    The GWRC were blinkered and just saw “cheap!” that means that they save a little money and look good not increasing their ratepayer charges… but that means that the con$equence$ are paid for by everyone else down the line.

    Local Government is supposed to be looking out for their constituents, budgeting for building & maintaining infrastructure & services to increase overall wealth & living standards that businesses & individuals are unable to organise/fund themselves individually – that’s why we pay rates!

    I think Laidlaw and his ilk have forgotten that they’re not a management company squeezing services till they are cheap, and feel cheap, and end up a half-assed parody of what’s needed. They’re here to build what we can’t, not sell services down the river to line the pockets of profiteering groups hungry for our rates money.

  7. Dr Russell Tregonning, 19. June 2018, 17:12

    The Health Act 1956 — revised 2007 — requires territorial authorities like the Greater Wellington Regional Council to (among other things)–
    *improve, promote and protect public health within its district
    *employ Environmental Health Officers, whose duties include enforcing nuisance provisions, regulations and bylaws and assisting DHBs to investigate and control risks to public health
    *identify and abate nuisances.

  8. Morris Oxford, 19. June 2018, 17:12

    It is unfair to criticise Chris Laidlaw. His judgement is no different from any other former Labour MP.

  9. Peter Kerr, 19. June 2018, 20:17

    At the Willis Street/ Lambton Quay bus stop this morning conversation had to pause between me and another while the screams of four turbo-diesel buses blotted out talk, (accompanied by the periodic blast of compressed air from relief valves).
    Now that trolley buses are gone, the frequency of this maddening noise is increased. And soon, with the new bus route arrangements coming into place, we North and Western Suburbs passengers are going to be subject to it even more as we must “transfer within The Hub”.
    I’m all for progress, but need to ask why the determination to engage reverse gear.

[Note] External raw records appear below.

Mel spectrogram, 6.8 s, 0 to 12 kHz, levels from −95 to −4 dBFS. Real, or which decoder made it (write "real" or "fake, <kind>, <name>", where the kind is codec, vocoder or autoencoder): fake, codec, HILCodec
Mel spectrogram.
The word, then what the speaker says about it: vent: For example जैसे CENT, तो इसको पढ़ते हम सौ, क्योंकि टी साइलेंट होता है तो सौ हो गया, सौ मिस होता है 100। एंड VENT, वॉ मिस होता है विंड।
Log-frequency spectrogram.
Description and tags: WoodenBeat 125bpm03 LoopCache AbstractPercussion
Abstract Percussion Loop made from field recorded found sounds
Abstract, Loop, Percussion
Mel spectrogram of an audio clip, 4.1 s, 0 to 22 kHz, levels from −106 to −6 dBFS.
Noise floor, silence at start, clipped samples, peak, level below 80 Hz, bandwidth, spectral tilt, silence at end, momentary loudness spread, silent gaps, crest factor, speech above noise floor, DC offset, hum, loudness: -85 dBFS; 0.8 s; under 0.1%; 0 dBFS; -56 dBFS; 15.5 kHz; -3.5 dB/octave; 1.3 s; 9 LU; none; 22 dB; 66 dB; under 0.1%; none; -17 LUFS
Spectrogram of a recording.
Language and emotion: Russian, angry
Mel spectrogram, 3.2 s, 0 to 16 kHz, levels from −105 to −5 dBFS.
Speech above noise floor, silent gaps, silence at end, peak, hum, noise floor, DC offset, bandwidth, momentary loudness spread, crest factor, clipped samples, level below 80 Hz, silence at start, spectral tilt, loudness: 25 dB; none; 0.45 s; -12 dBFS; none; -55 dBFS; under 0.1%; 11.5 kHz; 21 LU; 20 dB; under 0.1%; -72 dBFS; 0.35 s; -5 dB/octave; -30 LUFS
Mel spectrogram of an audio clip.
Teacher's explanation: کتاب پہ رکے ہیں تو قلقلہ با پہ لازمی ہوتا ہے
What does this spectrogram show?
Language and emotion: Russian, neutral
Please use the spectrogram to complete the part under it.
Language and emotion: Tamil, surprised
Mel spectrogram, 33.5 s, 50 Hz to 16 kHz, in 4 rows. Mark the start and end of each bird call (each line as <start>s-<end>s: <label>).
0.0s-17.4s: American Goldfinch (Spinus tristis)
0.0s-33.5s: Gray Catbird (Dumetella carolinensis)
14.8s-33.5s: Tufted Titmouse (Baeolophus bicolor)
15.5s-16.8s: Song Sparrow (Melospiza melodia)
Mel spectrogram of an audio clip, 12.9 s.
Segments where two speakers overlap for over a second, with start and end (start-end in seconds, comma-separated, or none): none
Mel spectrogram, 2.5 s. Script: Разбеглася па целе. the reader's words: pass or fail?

  10. Roy Kutel, 19. June 2018, 20:49

    I suppose we should blame former Labour MP Fran Wilde, the former GWRC chairlady who disliked public transport, liked soulless cake tin stadiums and wanted more dairy farming irrigation in the Wairarapa.

  11. Gillybee, 23. June 2018, 23:10

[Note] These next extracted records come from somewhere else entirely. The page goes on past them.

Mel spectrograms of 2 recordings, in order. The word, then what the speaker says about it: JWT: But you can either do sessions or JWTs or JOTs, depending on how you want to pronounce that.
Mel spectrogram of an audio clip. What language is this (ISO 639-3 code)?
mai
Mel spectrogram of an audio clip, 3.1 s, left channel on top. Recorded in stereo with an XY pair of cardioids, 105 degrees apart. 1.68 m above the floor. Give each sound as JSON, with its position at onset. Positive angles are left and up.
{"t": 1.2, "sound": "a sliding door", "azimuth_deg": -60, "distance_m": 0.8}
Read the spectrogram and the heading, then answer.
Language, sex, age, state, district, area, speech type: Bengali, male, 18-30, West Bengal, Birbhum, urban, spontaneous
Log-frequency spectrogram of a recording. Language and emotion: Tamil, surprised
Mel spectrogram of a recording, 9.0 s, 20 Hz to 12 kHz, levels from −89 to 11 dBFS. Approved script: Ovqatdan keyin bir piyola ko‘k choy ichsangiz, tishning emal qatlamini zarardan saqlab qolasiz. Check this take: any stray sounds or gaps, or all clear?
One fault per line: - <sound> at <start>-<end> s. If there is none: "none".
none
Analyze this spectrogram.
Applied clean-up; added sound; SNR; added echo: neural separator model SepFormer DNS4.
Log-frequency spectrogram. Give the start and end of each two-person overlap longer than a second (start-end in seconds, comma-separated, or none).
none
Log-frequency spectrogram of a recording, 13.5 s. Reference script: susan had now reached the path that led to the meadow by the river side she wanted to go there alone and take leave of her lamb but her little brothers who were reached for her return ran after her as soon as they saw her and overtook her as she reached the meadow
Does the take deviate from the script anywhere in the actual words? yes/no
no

    “I’m all for progress, but need to ask why the determination to engage reverse gear.”

    Peter the answer is because the Government agency NZTA wags the GWRC dog. Despite commuters funding 50% of our public transport budget through fares and the GWRC over 30% through rates, the NZTA who contribute a mere 16.5% get to call the shots thanks to a terrible and undemocratic piece of legislation passed in 2013 called the PTOM (Public Transport Operating Model).

    It’s largely thanks to PTOM that we’ve gone from being the only city in NZ with electric buses to being…well, just like everyone else. We’ll have 30-40 electric buses in 3 years time – out of 500. Still well below what we had until Nov 2017.

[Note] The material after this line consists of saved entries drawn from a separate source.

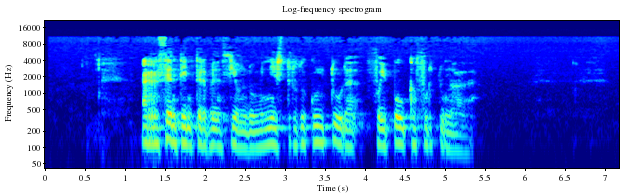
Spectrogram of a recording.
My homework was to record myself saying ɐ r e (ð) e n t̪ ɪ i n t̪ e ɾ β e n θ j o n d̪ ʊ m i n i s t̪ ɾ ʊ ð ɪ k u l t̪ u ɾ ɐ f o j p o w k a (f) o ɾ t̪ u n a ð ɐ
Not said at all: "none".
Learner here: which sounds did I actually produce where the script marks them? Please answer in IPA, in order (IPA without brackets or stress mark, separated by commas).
θ, f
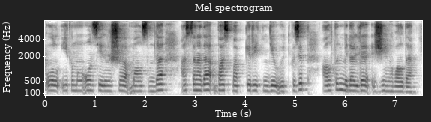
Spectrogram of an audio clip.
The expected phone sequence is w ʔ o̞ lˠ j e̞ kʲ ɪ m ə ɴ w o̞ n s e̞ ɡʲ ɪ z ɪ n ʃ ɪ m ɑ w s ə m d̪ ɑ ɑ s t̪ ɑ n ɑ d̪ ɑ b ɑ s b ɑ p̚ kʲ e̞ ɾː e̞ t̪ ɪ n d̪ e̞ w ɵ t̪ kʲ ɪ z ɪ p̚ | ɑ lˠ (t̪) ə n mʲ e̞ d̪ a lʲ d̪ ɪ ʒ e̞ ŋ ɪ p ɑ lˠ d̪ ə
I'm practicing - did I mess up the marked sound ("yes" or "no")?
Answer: no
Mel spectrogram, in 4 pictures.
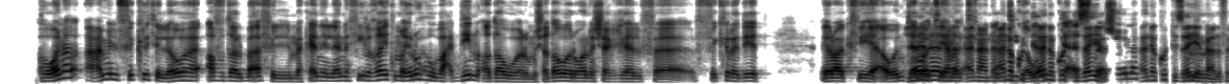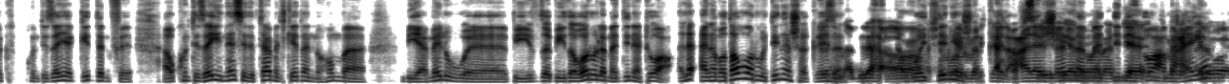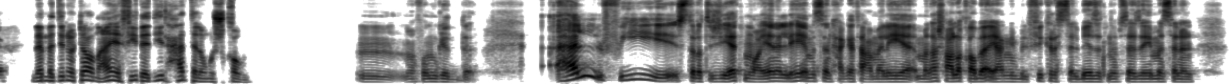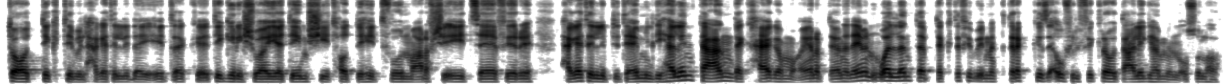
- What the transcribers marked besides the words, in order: other background noise; tapping; in English: "Headphone"
- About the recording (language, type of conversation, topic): Arabic, podcast, إزاي بتتعامل مع الأفكار السلبية؟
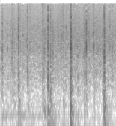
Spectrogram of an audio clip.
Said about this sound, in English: And each plant has its own sound that relates to the shape and the size of the leaf. How thick is it? So here we're hearing the big raindrops falling from high in the canopy.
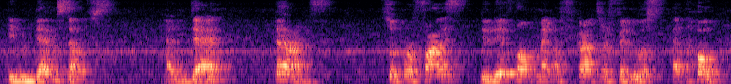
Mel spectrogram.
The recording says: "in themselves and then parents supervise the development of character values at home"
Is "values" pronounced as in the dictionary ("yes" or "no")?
no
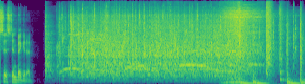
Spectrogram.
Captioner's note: audience applause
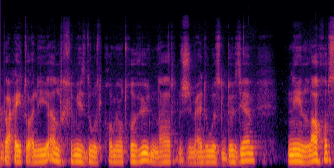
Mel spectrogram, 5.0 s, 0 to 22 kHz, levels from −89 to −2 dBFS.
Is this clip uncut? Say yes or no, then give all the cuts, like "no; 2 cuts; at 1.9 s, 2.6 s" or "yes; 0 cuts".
yes; 0 cuts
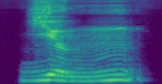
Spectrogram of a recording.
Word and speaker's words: dựng: 요거는 응이 아니라 영이에요. 그러니까 하면 입을 다물어야죠. 이렇게 해야 되잖아요. 근데 이게 아니라 얘가 조금 이렇게 벌려요. 어쩌. 그래서 혀로 이렇게 발음을 강하게 내줘야 돼요. 영, 여 발음이 나야 됩니다. 정 안 되시는 분들은 영 이렇게 하시면 되는데 사실 이게 맞는 발음은 아니에요. 정 안 되면이라는 얘기했죠, 제가 분명히. 그래서 이 연습을 하셔야 돼요. 영 이렇게 발음하셔야 됩니다.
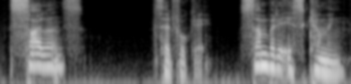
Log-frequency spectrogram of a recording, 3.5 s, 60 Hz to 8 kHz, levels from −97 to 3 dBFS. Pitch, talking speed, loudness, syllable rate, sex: 140 Hz, 105 wpm, -21 LUFS, 5.5 syllables/s, male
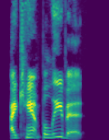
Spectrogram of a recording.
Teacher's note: For example, in a sentence like, "I can't believe it," the tone of your voice rises on believe and falls on it, showing excitement or disbelief. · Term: intonation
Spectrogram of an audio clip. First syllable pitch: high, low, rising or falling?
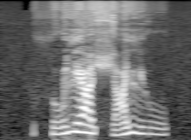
rising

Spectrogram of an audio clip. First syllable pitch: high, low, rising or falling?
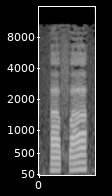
low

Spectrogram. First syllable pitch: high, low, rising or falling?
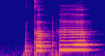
low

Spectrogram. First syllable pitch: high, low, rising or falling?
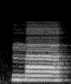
high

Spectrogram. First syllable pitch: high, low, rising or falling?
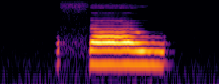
high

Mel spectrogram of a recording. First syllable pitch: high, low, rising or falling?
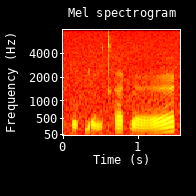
rising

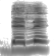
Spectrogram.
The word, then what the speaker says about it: Dele: Is it not Dele? Dele. Dele. That's how you say it.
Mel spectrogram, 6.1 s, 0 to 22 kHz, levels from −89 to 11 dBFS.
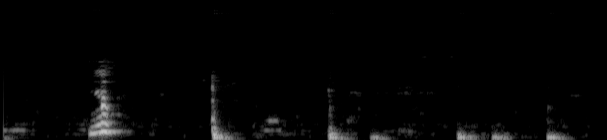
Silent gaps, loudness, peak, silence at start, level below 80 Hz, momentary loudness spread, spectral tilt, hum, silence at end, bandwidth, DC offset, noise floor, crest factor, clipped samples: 1.71-1.98 s, 3.65-3.69 s, 5.38-5.45 s; -26 LUFS; -4 dBFS; 0.9 s; -42 dBFS; 26 LU; -13 dB/octave; none; 0.5 s; 3 kHz; under 0.1%; -72 dBFS; 26 dB; under 0.1%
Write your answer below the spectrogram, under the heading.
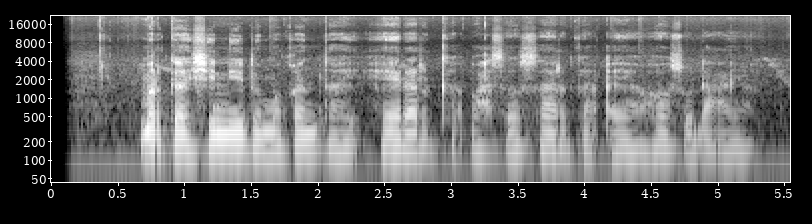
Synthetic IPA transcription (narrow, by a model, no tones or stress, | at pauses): mɐrkʰaʃɪniːd̪ʊmɑqɑnt̪ʰɐɦɛjhɛjɾɐrkʰɐ̰wʔɑħsɔːsaːrkʰɐʔɐ̰jaːɦɔːsʊɖɑʕɑjɐ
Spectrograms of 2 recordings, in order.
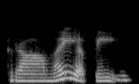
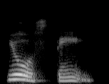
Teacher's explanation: Yo asti, y plus O, then O and A akara are replaced by the purva rupa, which is okara, yosti. So the disappearance of the akara can be denoted by the avagraha.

  12. michael, 24. June 2018, 0:31

    @ Peter Kerr: I completely agree with you. The buses in Willis Street and Lambton Quay are so noisy that apartment living in the inner city is being severely compromised. I hate to think what it is doing to those of use who live here permanently and many of us are concerned enough to think about moving out of the city as the health implications are really worrying. I hold my breath now whenever I walk pass the long line of buses as, noise aside, the fumes are shocking. The increase of soot and dirt on our windows is a sure sign we are breathing in pollution and our homes are now at an unacceptable noise level. GWRC needs to be held accountable for this, and something needs to be done urgently as people’s health is being put at risk.

  13. Marion Leader, 24. June 2018, 11:00

    Re noise: the new English diesels were launched in Wellington six weeks ago at an expensive event by the British High Commissioner. Are they noisy as well as smelly? Why are they now being used only in Masterton? Having had plenty to drink at the launch, what do councillors now say about the diesels they voted for?

  14. Casey, 24. June 2018, 16:40

    @ Marion : I believe that same model buses are now in service in the Hutt, so a trip out to there might give one the answers you seek.